That a conflict cannot be “solved” does not mean it is not manageable. Right now Israel can manage things. El-Sisi’s Egypt is clearly more worried about the Muslim Brotherhood and terrorists in the Sinai, and Hamas in Gaza. It’s Egypt that is now destroying the tunnels to Gaza, not Israel. And Syria is now and in the future will be wracked by internecine warfare. Assad and the Alawites are unlikely to risk everything they have managed to hold onto by taking on Israel.
But the Muslim masses do not accept Israel and never will. Right now the greatest threat comes from Iran, as it once came from Egypt and Syria. Israel is a permanent affront for many Muslims and it does not become less of an affront if it is pushed back, as Jimmy Carter wants it to be, to the armistice lines of 1948-49. The two metaphors the Arabs routinely use for Israel are that it is a “knife” in the heart of Arabdom, or a “cancer” within the Arab body. You don’t pull a “knife” only part-way out, nor excise only part of a cancer. You have to remove the whole blade, cut out the whole tumor.

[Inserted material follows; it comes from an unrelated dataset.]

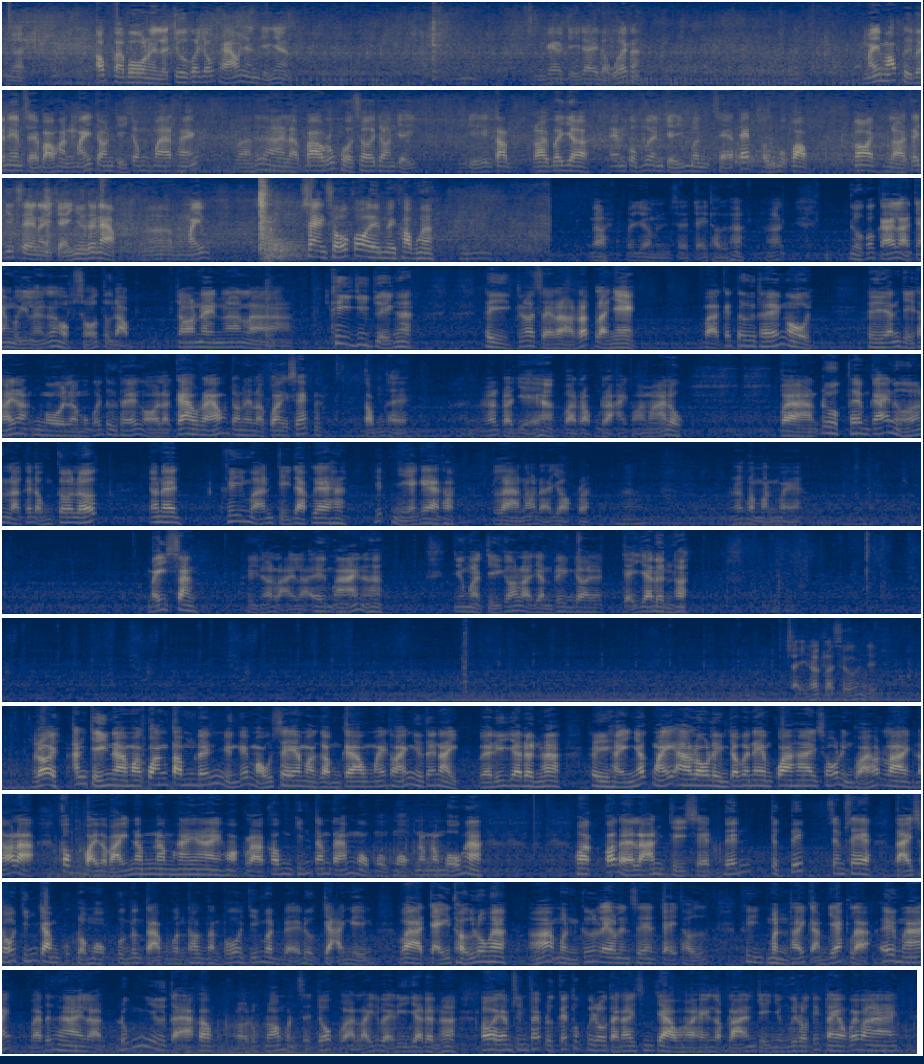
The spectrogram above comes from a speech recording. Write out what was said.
Này ốc cabo này là chưa có dấu tháo nha anh chị nha keo chị đây đủ hết nè máy móc thì bên em sẽ bảo hành máy cho anh chị trong 3 tháng. Và thứ hai là bao rút hồ sơ cho anh chị. Chị yên tâm. Rồi bây giờ em cùng với anh chị mình sẽ test thử một vòng. Coi là cái chiếc xe này chạy như thế nào. À, máy sang số có êm hay không ha. Rồi bây giờ mình sẽ chạy thử ha. Đó. được có cái là trang bị là cái hộp sổ tự động. Cho nên là khi di chuyển ha thì nó sẽ là rất là nhàn và cái tư thế ngồi. Thì anh chị thấy đó, ngồi là một cái tư thế gọi là cao ráo, cho nên là quan sát tổng thể. Rất là dễ ha, và rộng rãi, thoải mái luôn. Và được thêm cái nữa là cái động cơ lớn. Cho nên, khi mà anh chị đạp ga ha nhích nhẹ ga thôi, là nó đã giọt rồi. Rất là mạnh mẽ. Máy xăng thì nó lại là êm ái nữa ha. Nhưng mà chỉ có là dành riêng cho chạy gia đình thôi. Rất là sướng anh chị. Rồi anh chị nào mà quan tâm đến những cái mẫu xe mà gầm cao máy thoáng như thế này về đi gia đình ha thì hãy nhấc máy alo liền cho bên em qua hai số điện thoại hotline đó là 077 5522 hoặc là 0988 111 554 ha. Hoặc có thể là anh chị sẽ đến trực tiếp xem xe tại số 900 quốc lộ 1 phường Tân Tạo quận Bình Thân thành phố Hồ Chí Minh để được trải nghiệm và chạy thử luôn ha. Đó, mình cứ leo lên xe chạy thử khi mình thấy cảm giác là êm ái, và thứ hai là đúng như tạ không? Rồi lúc đó mình sẽ chốt và lấy về đi gia đình ha. Thôi, em xin phép được kết thúc video tại đây. Xin chào và hẹn gặp lại anh chị những video tiếp theo. Bye bye.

Carter’s obsession with pushing Israel back to the pre-1967 lines, his completely ignoring the Mandate for Palestine, his misreading of Resolution 242, his unshakeable belief that Israel should entrust its security to the likes of Mahmoud Abbas doing his no-one-here-but-us-accountants impersonation – all this suggests that behind the sweet habitat-for-humanity smile, and the treacly self-righteousness, Jimmy Carter suffers from a well-known pathological condition. Meanwhile, if you want to really understand the legal, historic, and moral claims of Israel, begin by reading the Mandate for Palestine. And then, to understand what U.N. Resolution 242 actually means, you should turn not to Jimmy Carter, but to the man who was most responsible for drafting that resolution, that is, the commonsensical Lord Caradon.